Keep the images out and copy every entry below exactly.

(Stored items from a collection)
..........

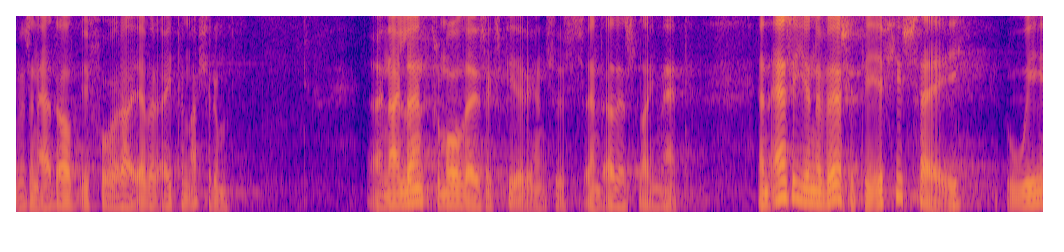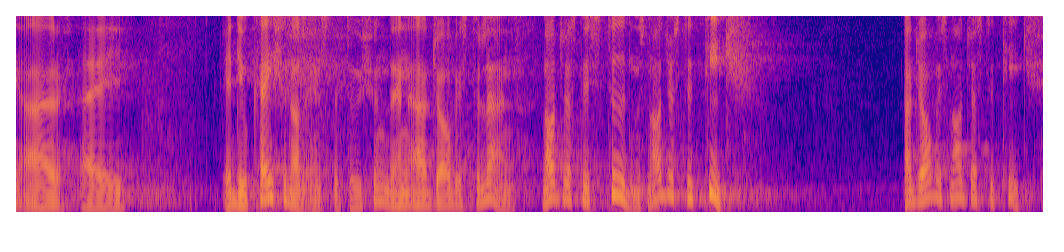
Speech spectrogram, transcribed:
was an adult before I ever ate a mushroom. And I learned from all those experiences and others like that. And as a university, if you say we are a educational institution, then our job is to learn, not just as students, not just to teach, our job is not just to teach,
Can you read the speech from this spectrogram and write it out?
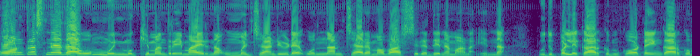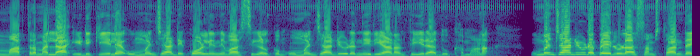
കോൺഗ്രസ് നേതാവും മുൻ മുഖ്യമന്ത്രിയുമായിരുന്ന ഉമ്മൻചാണ്ടിയുടെ ഒന്നാം ചരമവാർഷിക ദിനമാണ് ഇന്ന്. പുതുപ്പള്ളിക്കാർക്കും കോട്ടയംകാർക്കും മാത്രമല്ല ഇടുക്കിയിലെ ഉമ്മൻചാണ്ടി കോളനി നിവാസികൾക്കും ഉമ്മൻചാണ്ടിയുടെ നിര്യാണം തീരാ ദുഃഖമാണ്. ഉമ്മൻചാണ്ടിയുടെ പേരിലുള്ള സംസ്ഥാനത്തെ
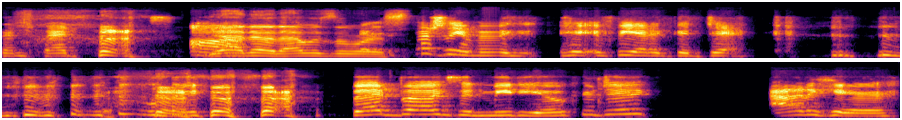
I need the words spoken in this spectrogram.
than bed bugs. yeah, Aw. no, that was the worst. Especially if, a, if he had a good dick. Like, bed bugs and mediocre dick, out of here.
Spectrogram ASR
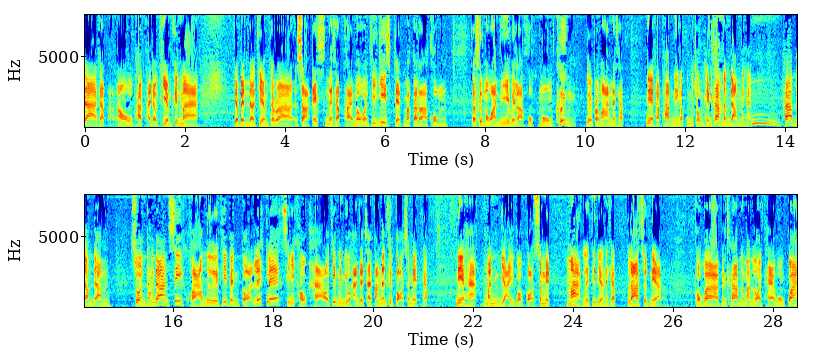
ดาครับเอาภาพถ่ายดาวเทียมขึ้นมา จะเป็นดาวเทียมเทราซาเอ็กซ์นะครับถ่ายเมื่อวันที่ 27 มกราคม ก็คือเมื่อวานนี้เวลา 6 โมงครึ่งโดยประมาณนะครับเนี่ยครับภาพนี้ครับคุณผู้ชมเห็นคราบดำๆไหมฮะอืมคราบดำๆส่วนทางด้านซีกขวามือที่เป็นเกาะเล็ก ๆ สีขาวๆที่มันอยู่ห่างจากชายฝั่งนั่นคือเกาะเสม็ดครับเนี่ยฮะมันใหญ่กว่าเกาะเสม็ดมากเลยทีเดียวนะครับ ล่าสุดเนี่ยพบว่าเป็นคราบน้ำมันลอยแผ่วงกว้าง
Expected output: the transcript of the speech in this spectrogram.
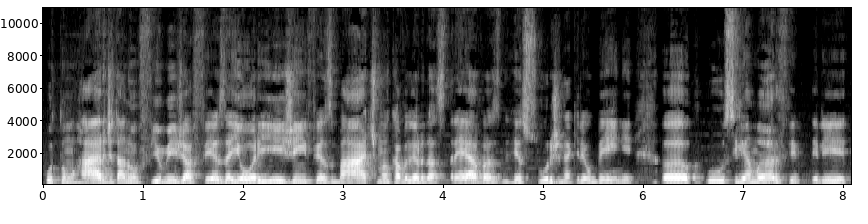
O Tom Hardy tá no filme já fez aí Origem, fez Batman, o Cavaleiro das Trevas, ressurge, né, que ele é o Bane. Uh, o Cillian Murphy, ele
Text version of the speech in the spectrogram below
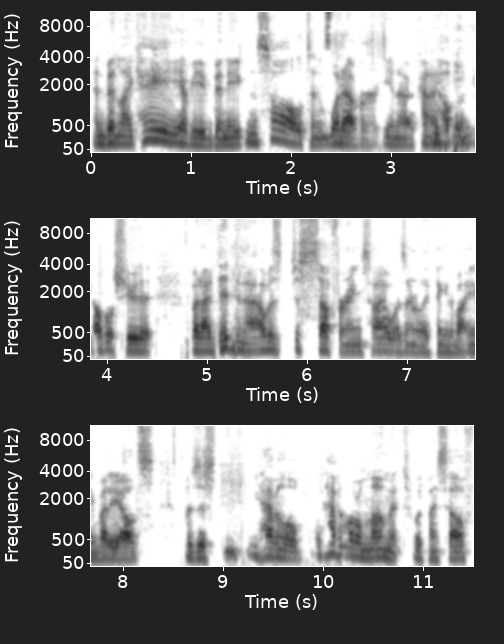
and been like, hey, have you been eating salt and whatever, you know, kind of help him troubleshoot it. But I didn't. I was just suffering, so I wasn't really thinking about anybody else. I was just having a little having a little moment with myself,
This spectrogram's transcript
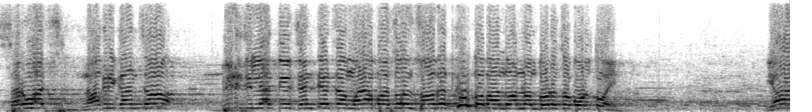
सर्वच नागरिकांचं बीड जिल्ह्यातील जनतेचं मनापासून स्वागत करतो बांधवांना थोडस बोलतोय. या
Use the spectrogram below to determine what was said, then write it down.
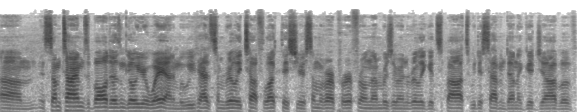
Um, and sometimes the ball doesn't go your way. I mean, we've had some really tough luck this year. Some of our peripheral numbers are in really good spots. We just haven't done a good job of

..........

(Worked solution):
Speech spectrogram, transcribed:
was an adult before I ever ate a mushroom. And I learned from all those experiences and others like that. And as a university, if you say we are a educational institution, then our job is to learn, not just as students, not just to teach, our job is not just to teach,
Can you read the speech from this spectrogram and write it out?
കോൺഗ്രസ് നേതാവും മുൻ മുഖ്യമന്ത്രിയുമായിരുന്ന ഉമ്മൻചാണ്ടിയുടെ ഒന്നാം ചരമവാർഷിക ദിനമാണ് ഇന്ന്. പുതുപ്പള്ളിക്കാർക്കും കോട്ടയംകാർക്കും മാത്രമല്ല ഇടുക്കിയിലെ ഉമ്മൻചാണ്ടി കോളനി നിവാസികൾക്കും ഉമ്മൻചാണ്ടിയുടെ നിര്യാണം തീരാ ദുഃഖമാണ്. ഉമ്മൻചാണ്ടിയുടെ പേരിലുള്ള സംസ്ഥാനത്തെ
I need the words spoken in this spectrogram.
than bed bugs. yeah, Aw. no, that was the worst. Especially if, a, if he had a good dick. Like, bed bugs and mediocre dick, out of here.
Spectrogram ASR
ดาครับเอาภาพถ่ายดาวเทียมขึ้นมา จะเป็นดาวเทียมเทราซาเอ็กซ์นะครับถ่ายเมื่อวันที่ 27 มกราคม ก็คือเมื่อวานนี้เวลา 6 โมงครึ่งโดยประมาณนะครับเนี่ยครับภาพนี้ครับคุณผู้ชมเห็นคราบดำๆไหมฮะอืมคราบดำๆส่วนทางด้านซีกขวามือที่เป็นเกาะเล็ก ๆ สีขาวๆที่มันอยู่ห่างจากชายฝั่งนั่นคือเกาะเสม็ดครับเนี่ยฮะมันใหญ่กว่าเกาะเสม็ดมากเลยทีเดียวนะครับ ล่าสุดเนี่ยพบว่าเป็นคราบน้ำมันลอยแผ่วงกว้าง
Expected output: the transcript of the speech in this spectrogram.
O Tom Hardy tá no filme já fez aí Origem, fez Batman, o Cavaleiro das Trevas, ressurge, né, que ele é o Bane. Uh, o Cillian Murphy, ele
Text version of the speech in the spectrogram below
and been like, hey, have you been eating salt and whatever, you know, kind of help him troubleshoot it. But I didn't. I was just suffering, so I wasn't really thinking about anybody else. I was just having a little having a little moment with myself,
This spectrogram's transcript
सर्वच नागरिकांचं बीड जिल्ह्यातील जनतेचं मनापासून स्वागत करतो बांधवांना थोडस बोलतोय. या
Use the spectrogram below to determine what was said, then write it down.
Um, and sometimes the ball doesn't go your way. I mean, we've had some really tough luck this year. Some of our peripheral numbers are in really good spots. We just haven't done a good job of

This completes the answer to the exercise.